* [Instructions to follow]:
Exactly reproduce each of the entries shown below.

* [Exercise input]:
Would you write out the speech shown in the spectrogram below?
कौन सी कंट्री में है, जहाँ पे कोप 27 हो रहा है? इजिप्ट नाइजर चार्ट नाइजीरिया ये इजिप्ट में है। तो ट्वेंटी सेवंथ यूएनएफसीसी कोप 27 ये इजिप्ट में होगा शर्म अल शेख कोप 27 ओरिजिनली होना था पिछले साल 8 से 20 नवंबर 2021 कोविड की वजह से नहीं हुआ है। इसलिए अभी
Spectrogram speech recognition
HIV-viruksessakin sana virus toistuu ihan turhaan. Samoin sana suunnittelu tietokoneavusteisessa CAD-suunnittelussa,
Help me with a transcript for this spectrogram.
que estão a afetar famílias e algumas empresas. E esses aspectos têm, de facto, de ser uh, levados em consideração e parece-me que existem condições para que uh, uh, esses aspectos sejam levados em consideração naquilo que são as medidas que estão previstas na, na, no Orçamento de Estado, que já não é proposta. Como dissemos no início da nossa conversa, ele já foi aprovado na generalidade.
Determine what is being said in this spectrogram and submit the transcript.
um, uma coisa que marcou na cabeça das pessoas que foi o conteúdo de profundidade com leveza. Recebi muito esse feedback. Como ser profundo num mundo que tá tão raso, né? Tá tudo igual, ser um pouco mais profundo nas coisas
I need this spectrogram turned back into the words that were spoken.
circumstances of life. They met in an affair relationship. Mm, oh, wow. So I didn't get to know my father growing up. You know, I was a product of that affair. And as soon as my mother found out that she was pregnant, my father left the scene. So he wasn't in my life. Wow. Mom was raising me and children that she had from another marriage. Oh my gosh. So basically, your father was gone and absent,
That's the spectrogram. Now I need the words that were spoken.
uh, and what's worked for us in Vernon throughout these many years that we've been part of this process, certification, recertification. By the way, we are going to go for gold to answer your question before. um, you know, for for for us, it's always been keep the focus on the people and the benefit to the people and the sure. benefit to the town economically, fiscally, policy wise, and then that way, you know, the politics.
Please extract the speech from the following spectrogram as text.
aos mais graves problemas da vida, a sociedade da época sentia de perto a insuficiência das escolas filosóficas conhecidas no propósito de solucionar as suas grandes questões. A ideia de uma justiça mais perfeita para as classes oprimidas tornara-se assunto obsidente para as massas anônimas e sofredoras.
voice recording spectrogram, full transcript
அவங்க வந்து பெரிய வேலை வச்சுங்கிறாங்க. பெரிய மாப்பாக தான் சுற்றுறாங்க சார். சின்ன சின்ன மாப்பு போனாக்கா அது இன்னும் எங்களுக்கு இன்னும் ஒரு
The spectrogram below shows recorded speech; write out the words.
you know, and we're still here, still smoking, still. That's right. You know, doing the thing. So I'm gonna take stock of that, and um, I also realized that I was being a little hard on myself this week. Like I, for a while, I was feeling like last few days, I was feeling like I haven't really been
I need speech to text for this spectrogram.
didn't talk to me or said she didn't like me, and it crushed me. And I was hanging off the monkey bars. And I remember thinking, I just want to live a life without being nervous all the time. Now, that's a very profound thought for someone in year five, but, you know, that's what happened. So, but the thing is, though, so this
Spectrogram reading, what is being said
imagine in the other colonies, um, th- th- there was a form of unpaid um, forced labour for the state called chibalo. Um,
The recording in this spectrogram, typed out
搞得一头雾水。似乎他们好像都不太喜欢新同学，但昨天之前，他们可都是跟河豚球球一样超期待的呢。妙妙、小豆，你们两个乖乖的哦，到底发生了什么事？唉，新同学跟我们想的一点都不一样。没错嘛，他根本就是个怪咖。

* [Result for this task]:
Would you write out the speech shown in the spectrogram below?
कौन सी कंट्री में है, जहाँ पे कोप 27 हो रहा है? इजिप्ट नाइजर चार्ट नाइजीरिया ये इजिप्ट में है। तो ट्वेंटी सेवंथ यूएनएफसीसी कोप 27 ये इजिप्ट में होगा शर्म अल शेख कोप 27 ओरिजिनली होना था पिछले साल 8 से 20 नवंबर 2021 कोविड की वजह से नहीं हुआ है। इसलिए अभी
Spectrogram speech recognition
HIV-viruksessakin sana virus toistuu ihan turhaan. Samoin sana suunnittelu tietokoneavusteisessa CAD-suunnittelussa,
Help me with a transcript for this spectrogram.
que estão a afetar famílias e algumas empresas. E esses aspectos têm, de facto, de ser uh, levados em consideração e parece-me que existem condições para que uh, uh, esses aspectos sejam levados em consideração naquilo que são as medidas que estão previstas na, na, no Orçamento de Estado, que já não é proposta. Como dissemos no início da nossa conversa, ele já foi aprovado na generalidade.
Determine what is being said in this spectrogram and submit the transcript.
um, uma coisa que marcou na cabeça das pessoas que foi o conteúdo de profundidade com leveza. Recebi muito esse feedback. Como ser profundo num mundo que tá tão raso, né? Tá tudo igual, ser um pouco mais profundo nas coisas
I need this spectrogram turned back into the words that were spoken.
circumstances of life. They met in an affair relationship. Mm, oh, wow. So I didn't get to know my father growing up. You know, I was a product of that affair. And as soon as my mother found out that she was pregnant, my father left the scene. So he wasn't in my life. Wow. Mom was raising me and children that she had from another marriage. Oh my gosh. So basically, your father was gone and absent,
That's the spectrogram. Now I need the words that were spoken.
uh, and what's worked for us in Vernon throughout these many years that we've been part of this process, certification, recertification. By the way, we are going to go for gold to answer your question before. um, you know, for for for us, it's always been keep the focus on the people and the benefit to the people and the sure. benefit to the town economically, fiscally, policy wise, and then that way, you know, the politics.
Please extract the speech from the following spectrogram as text.
aos mais graves problemas da vida, a sociedade da época sentia de perto a insuficiência das escolas filosóficas conhecidas no propósito de solucionar as suas grandes questões. A ideia de uma justiça mais perfeita para as classes oprimidas tornara-se assunto obsidente para as massas anônimas e sofredoras.
voice recording spectrogram, full transcript
அவங்க வந்து பெரிய வேலை வச்சுங்கிறாங்க. பெரிய மாப்பாக தான் சுற்றுறாங்க சார். சின்ன சின்ன மாப்பு போனாக்கா அது இன்னும் எங்களுக்கு இன்னும் ஒரு
The spectrogram below shows recorded speech; write out the words.
you know, and we're still here, still smoking, still. That's right. You know, doing the thing. So I'm gonna take stock of that, and um, I also realized that I was being a little hard on myself this week. Like I, for a while, I was feeling like last few days, I was feeling like I haven't really been
I need speech to text for this spectrogram.
didn't talk to me or said she didn't like me, and it crushed me. And I was hanging off the monkey bars. And I remember thinking, I just want to live a life without being nervous all the time. Now, that's a very profound thought for someone in year five, but, you know, that's what happened. So, but the thing is, though, so this
Spectrogram reading, what is being said
imagine in the other colonies, um, th- th- there was a form of unpaid um, forced labour for the state called chibalo. Um,
The recording in this spectrogram, typed out
搞得一头雾水。似乎他们好像都不太喜欢新同学，但昨天之前，他们可都是跟河豚球球一样超期待的呢。妙妙、小豆，你们两个乖乖的哦，到底发生了什么事？唉，新同学跟我们想的一点都不一样。没错嘛，他根本就是个怪咖。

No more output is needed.